known as "hall-and-parlor family" and "I-house," are characterized by layouts that are two rooms wide and one room deep. Massed plan styles, recognized by a layout more than one room deep, often sport side gables and shed-roofed porches. You'll find National homes throughout the country.
In suburban Chicago in 1893, Frank Lloyd Wright, America's most famous architect, designed the first Prairie- style house, and it's still a common style throughout the Midwest. Prairie houses come in two styles: boxy
and symmetrical or low-slung and asymmetrical. Roofs are low-pitched, with wide eaves. Brick and clapboard are the most common building materials. Other details include rows of casement windows; one-story porches with massive square supports; and stylized floral and circular geometric terra-cotta or masonry ornamentation around doors, windows, and cornices.
Sometimes called the California Ranch style, this home in the Modern family originated there in the 1930s. It emerged as one of the most popular American styles in the 1950s and 60s, when the automobile had replaced early 20th-century forms of transportation, such as streetcars. Now mobile homebuyers could move to the suburbs and into bigger homes on bigger lots. The style takes its cues from Spanish Colonial, Prairie and Craftsman homes, and is characterized by its one-story, pitched-roof construction, built-in garage, wood or brick exterior walls, sliding and picture windows and sliding doors leading to patios.
A subset of the Modern style, Shed homes were particular favorites of architects in the 1960s and 70s. They feature multiple roofs sloping in different directions, which creates multigeometric shapes; wood shingle, board or brick exterior cladding; recessed and downplayed frontÂ doorways; and small windows. There's virtually no symmetry to the style.
Legend has it that if you fire a shotgun through the front doorway of this long, narrow home, the bullet will exit directly through the back door. The style is characterized by a single story with a gabled roof. Shotguns are usually only one room wide, with each room leading directly into the next. Exterior features include a vent onÂ the front gable and a full front porch trimmed with gingerbread brackets and ornamentation. Mail-order plans and parts for shotgun homes were widely available at the turn of the century,making it a popular, low-cost structure to build in both urban and suburban settings.
Most common in the Southwest and Florida, Spanish-style architecture takes its cues from the missions of the early Spanish missionariesâ€”such as the one at San Juan Capistrano in Californiaâ€” and includes details from the Moorish, Byzantine, Gothic and Renaissance architectural styles. The houses usually have low-pitched tiled roofs, white stucco walls and rounded windows and doors.
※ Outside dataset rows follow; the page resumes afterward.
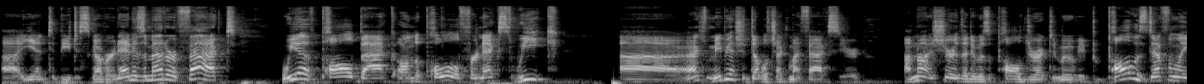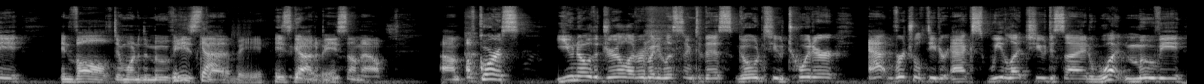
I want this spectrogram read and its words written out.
uh, yet to be discovered. And as a matter of fact, we have Paul back on the poll for next week. Uh, actually, maybe I should double check my facts here. I'm not sure that it was a Paul directed movie, but Paul was definitely involved in one of the movies. he's gotta be He's got to be somehow. Um, of course, you know the drill. Everybody listening to this, go to Twitter at Virtual Theater X. We let you decide what movie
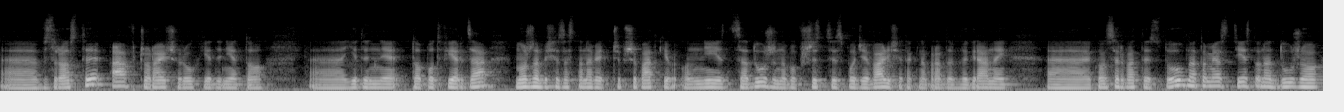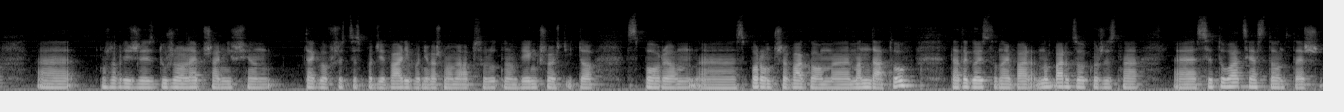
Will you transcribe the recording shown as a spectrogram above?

Other elements may include scalloped windows and balconies with elaborate grillwork; decorative tilesÂ around doorways and windows; and a bell tower or two.
A Modern style that architects created to sequester certain living activitiesâ€” such as sleeping or socializingâ€”Split Levels offered multilevel alternatives to the ubiquitous style in the 1950s. The nether parts of a typical design were devoted to a garage and TV room; the midlevel, which usually jutted out from the two-story section, offered "quieter" quarters, such as the living and dining rooms; and the area above the garage was designed for bedrooms.